What to work on → All lines from the one with "Could you check" through the final line of the records below must be written out exactly, with no other text.

Dataset records →
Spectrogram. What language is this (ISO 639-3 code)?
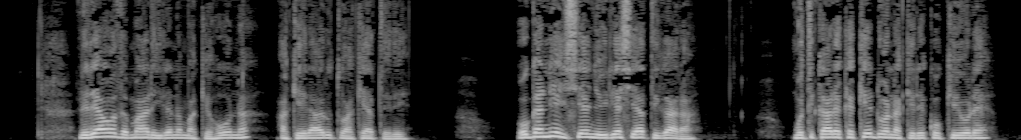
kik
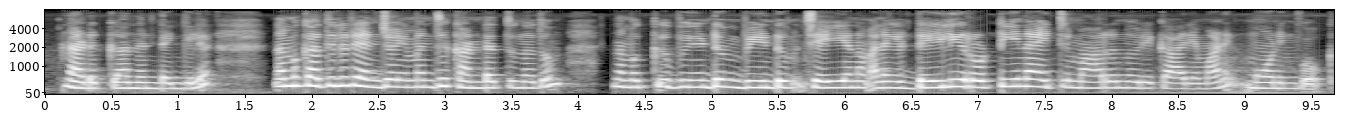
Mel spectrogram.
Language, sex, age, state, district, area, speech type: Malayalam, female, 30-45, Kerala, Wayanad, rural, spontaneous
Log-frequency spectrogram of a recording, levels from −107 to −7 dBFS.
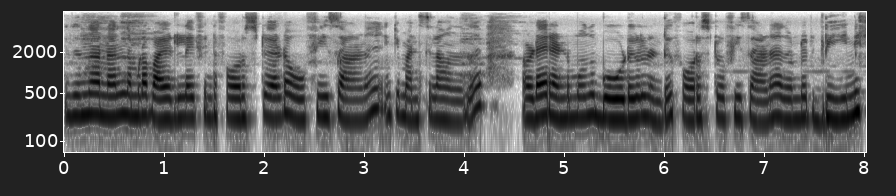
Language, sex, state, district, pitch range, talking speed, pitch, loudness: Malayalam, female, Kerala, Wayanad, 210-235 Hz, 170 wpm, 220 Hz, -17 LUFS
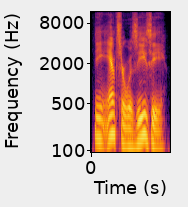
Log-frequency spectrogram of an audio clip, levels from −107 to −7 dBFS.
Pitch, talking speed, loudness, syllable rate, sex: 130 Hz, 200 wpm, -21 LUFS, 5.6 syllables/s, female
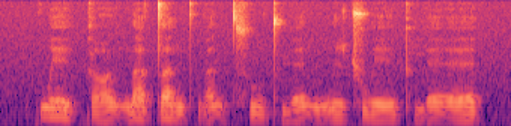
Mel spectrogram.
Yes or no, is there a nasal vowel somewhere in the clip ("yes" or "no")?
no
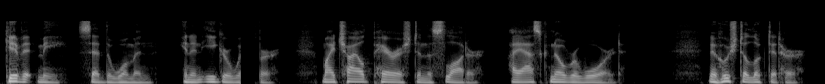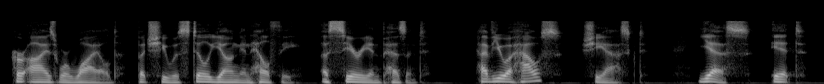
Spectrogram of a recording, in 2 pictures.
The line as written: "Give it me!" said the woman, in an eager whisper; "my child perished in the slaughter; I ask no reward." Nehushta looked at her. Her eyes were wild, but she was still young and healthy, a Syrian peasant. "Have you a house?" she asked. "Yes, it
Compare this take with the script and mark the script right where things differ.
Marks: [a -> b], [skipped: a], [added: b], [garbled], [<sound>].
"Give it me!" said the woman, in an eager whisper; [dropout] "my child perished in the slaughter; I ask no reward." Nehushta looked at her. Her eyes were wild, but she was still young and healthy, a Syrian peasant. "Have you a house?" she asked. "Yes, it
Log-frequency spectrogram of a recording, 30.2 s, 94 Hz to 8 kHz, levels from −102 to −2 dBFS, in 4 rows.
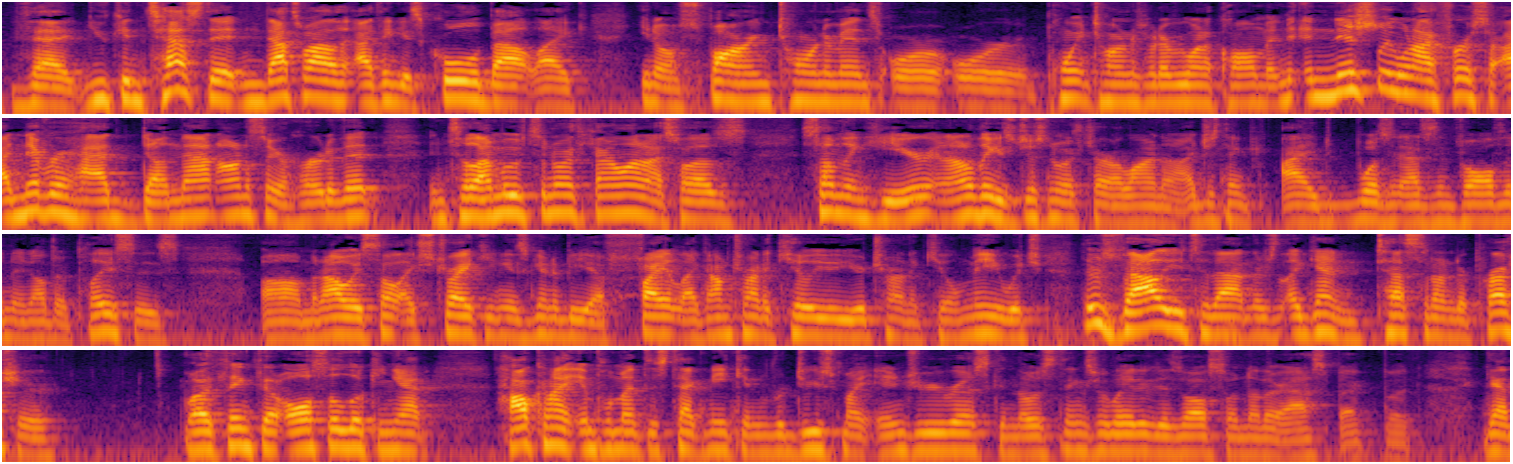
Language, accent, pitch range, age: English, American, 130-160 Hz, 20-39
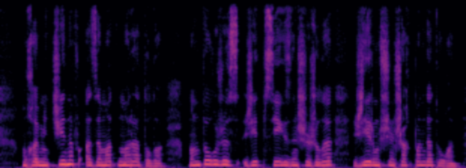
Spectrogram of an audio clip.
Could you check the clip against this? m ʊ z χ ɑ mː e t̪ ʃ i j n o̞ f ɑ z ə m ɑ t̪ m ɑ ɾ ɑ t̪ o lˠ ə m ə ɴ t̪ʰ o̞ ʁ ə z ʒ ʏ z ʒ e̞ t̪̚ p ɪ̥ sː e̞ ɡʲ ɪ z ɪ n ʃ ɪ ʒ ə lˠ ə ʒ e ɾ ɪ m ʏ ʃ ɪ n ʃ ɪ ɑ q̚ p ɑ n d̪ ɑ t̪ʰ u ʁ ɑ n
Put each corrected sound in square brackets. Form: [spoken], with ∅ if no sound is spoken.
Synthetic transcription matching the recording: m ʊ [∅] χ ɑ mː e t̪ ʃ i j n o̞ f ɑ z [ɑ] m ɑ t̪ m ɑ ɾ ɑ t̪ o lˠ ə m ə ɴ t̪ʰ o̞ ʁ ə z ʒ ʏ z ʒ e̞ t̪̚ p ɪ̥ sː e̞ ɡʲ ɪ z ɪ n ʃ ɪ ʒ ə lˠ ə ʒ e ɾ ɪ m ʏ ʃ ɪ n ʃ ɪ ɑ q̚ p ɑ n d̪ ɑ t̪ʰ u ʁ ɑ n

Result of the exercise →
Could you check the clip against this? m ʊ z χ ɑ mː e t̪ ʃ i j n o̞ f ɑ z ə m ɑ t̪ m ɑ ɾ ɑ t̪ o lˠ ə m ə ɴ t̪ʰ o̞ ʁ ə z ʒ ʏ z ʒ e̞ t̪̚ p ɪ̥ sː e̞ ɡʲ ɪ z ɪ n ʃ ɪ ʒ ə lˠ ə ʒ e ɾ ɪ m ʏ ʃ ɪ n ʃ ɪ ɑ q̚ p ɑ n d̪ ɑ t̪ʰ u ʁ ɑ n
Put each corrected sound in square brackets. Form: [spoken], with ∅ if no sound is spoken.
Synthetic transcription matching the recording: m ʊ [∅] χ ɑ mː e t̪ ʃ i j n o̞ f ɑ z [ɑ] m ɑ t̪ m ɑ ɾ ɑ t̪ o lˠ ə m ə ɴ t̪ʰ o̞ ʁ ə z ʒ ʏ z ʒ e̞ t̪̚ p ɪ̥ sː e̞ ɡʲ ɪ z ɪ n ʃ ɪ ʒ ə lˠ ə ʒ e ɾ ɪ m ʏ ʃ ɪ n ʃ ɪ ɑ q̚ p ɑ n d̪ ɑ t̪ʰ u ʁ ɑ n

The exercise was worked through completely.